Yesterday, Janet Singer, of OCD Talk, wrote a really great post about fighting stigma for Beyond OCD. While I was visiting the Beyond OCD site, I came across another interesting post entitled Roadmap to Recovery: Families of Adult OCD Sufferers Living at Home by John Hart and Throstur Bjorguinsson. It was the first paragraph of this article that caught my attention:
Because of the debilitating nature of OCD, many adult OCD sufferers find themselves living at home with parents or other family members. Since OCD sufferers are often unable to work, it can be financially impractical to live independently. A retrospective study of the adult patients admitted over a 7-month period in 2007 at the Menninger Clinic OCD Treatment Program confirms many of these difficulties (Björgvinsson, Heffelfinger, Wetterneck, & Hart, 2007, March). Approximately 81% of adults lived at home with family, despite only 14% of them being married. Although most were unemployed (86%), many also required help with daily living tasks such as grooming and cleaning (62%). In addition, most sufferers (75%) reported a significant disruption in social activities and indicated the cost of treatment and the loss of wages were a significant financial burden on family (77%). These data suggest that OCD presents ongoing challenges to both the patient and the family system. Marital problems, family conflict, isolation, and financial strain are common results of the stress that OCD places on both the sufferer and the family.

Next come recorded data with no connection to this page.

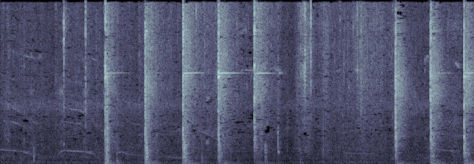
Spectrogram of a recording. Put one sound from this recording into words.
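A metal tool knocks sharply against bamboo in a steady rhythm.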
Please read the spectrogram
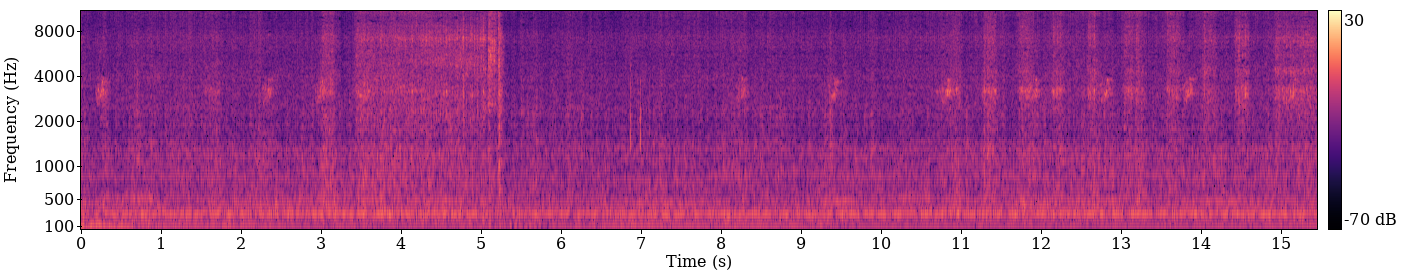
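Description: Drill press motor running steadily, with light scraping and ticking as a curved wooden handle is worked against the spinning bit.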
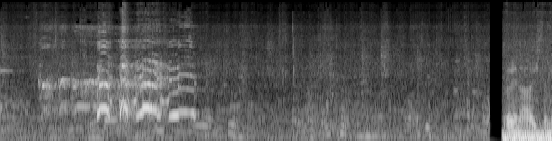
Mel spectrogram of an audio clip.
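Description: Rooster crowing in a backyard setting, a loud harmonic cock-a-doodle-doo near the start followed by softer clucking and background voices, then a second sharp crow bursting in close at the end.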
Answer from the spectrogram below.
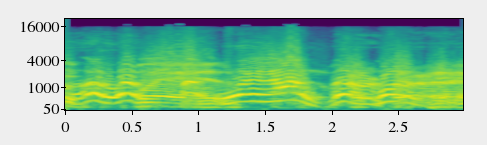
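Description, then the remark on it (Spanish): A dog barks and yowls, loud, drawn-out calls rising and falling in pitch, running almost continuously for a few seconds with a brief break near the end. “Hasta perros traemos.”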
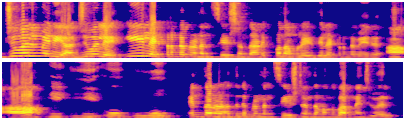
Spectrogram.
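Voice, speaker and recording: A woman's voice: a little high, fast, few pauses. A young woman teacher leading an online class, calling on students by name and drilling letter sounds over a video call.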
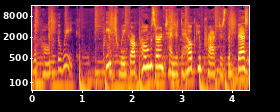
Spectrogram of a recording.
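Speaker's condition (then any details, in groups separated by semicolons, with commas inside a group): No condition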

Wow. It is unbelievable, and yet it is so true. I personally know many people that have not been able to work, or have had significant disruptions in their careers because of OCD. Though I have been a homemaker for the last 15 years, I do know that there would have been times in my life where working outside the home would have been impossible due to the disabling nature of my illness. I also know that had I not been married, I most likely would have had to move in with my parents, as there was a time when I needed constant support and "hand holding" just to make it through the day.
Just in case anyone was wondering, living with OCD is no joke. And doing it alone? Well, I can't even imagine.